Here is a short list of things in Uganda which suck: Bread. Cardboard boxes. Pens. Ketchup. It’s not complete. There are a lot of things here that suck, actually. The fact that children here die of easily preventable diseases, for example, sucks. The predicament of adults who planted coffee because some Mzungu researcher told them… Continue reading Piece of Crap
Mitch Duneier – the ethnographer who advised my thesis – wrote a book called Slim’s Table with a chapter asking “I’m Black, You’re White, Who’s Innocent?” It’s a complicated question, but in Uganda, the answer is fait accompli. A few days ago, our project manager – a Ugandan named Charity – approached me and said… Continue reading You’re Stealing, I’m Exploiting. You’re Black, I’m White. You’re Fired, I’m Fine.
It finally happened: we got a day off. It took us working until 5 a.m. on Friday night, but today, we were indeed, really and truly, free (at least, as long as I kept my cell phone on silent and studiously avoided reading any text messages from my boss). So far, I’ve really enjoyed experiencing… Continue reading State of De-Nile
When I first arrived, I declared that riding a boda encapsulated my experience in Uganda. While there is still something appealing about spinning down potholed roads at night on a rickety motorbike with the cool tropical air whipping around me, recent events have made me switch to other modes of transport. Namely, almost getting smacked… Continue reading Ordering Food – My New Metaphor of Choice for Life in Uganda
There are borders to how far I wanted to go with the whole “living like a Ugandan” thing. For example, Ugandans have high rates of rather exotic maladies and afflictions. I was hoping to avoid that part of life in the third world, but that’s not how it turned out. For the sake of the… Continue reading Going Native, Part II
I think most Americans’ mental images of Africa – or at the very least, mine prior to this trip – are of some sort of cross between a National Geographic special on savannah wildlife and a Christian Children’s Fund television appeal for donations, replete with starving children sporting desperate eyes and distended stomachs. I’m pretty… Continue reading The Politics of (Near) Starving

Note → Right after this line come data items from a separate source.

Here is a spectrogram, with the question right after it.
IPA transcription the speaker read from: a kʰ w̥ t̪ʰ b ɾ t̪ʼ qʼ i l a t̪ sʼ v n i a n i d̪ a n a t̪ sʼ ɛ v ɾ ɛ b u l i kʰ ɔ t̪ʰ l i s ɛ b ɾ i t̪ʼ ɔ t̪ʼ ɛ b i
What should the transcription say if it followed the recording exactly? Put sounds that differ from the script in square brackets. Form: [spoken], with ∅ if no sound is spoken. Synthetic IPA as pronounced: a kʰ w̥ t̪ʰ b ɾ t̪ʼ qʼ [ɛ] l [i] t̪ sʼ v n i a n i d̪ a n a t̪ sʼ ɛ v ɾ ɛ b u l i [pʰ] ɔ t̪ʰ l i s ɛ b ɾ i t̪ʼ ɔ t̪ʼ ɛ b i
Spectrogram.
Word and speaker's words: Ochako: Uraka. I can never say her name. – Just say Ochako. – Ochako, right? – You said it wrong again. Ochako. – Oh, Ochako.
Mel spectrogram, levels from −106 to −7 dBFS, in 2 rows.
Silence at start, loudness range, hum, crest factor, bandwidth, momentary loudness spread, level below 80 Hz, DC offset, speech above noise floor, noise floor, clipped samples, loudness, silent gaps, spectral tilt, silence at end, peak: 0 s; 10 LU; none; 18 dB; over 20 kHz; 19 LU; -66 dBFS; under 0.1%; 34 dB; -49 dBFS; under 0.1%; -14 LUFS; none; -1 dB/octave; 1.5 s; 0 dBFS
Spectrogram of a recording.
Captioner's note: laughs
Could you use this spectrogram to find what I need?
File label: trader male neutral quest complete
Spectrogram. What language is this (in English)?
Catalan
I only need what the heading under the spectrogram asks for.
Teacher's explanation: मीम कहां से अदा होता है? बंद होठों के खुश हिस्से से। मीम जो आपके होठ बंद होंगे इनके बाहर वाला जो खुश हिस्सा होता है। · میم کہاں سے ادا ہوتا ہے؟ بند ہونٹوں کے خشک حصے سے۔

There are a million things that can go wrong with field research, a million variables that could be carefully controlled in a lab. Today pretty much set a record for things going wrong, though. Our Mutatu broke down in the middle of nowhere during a “shortcut” we took on a barely-existing road (a situation fixed… Continue reading Win.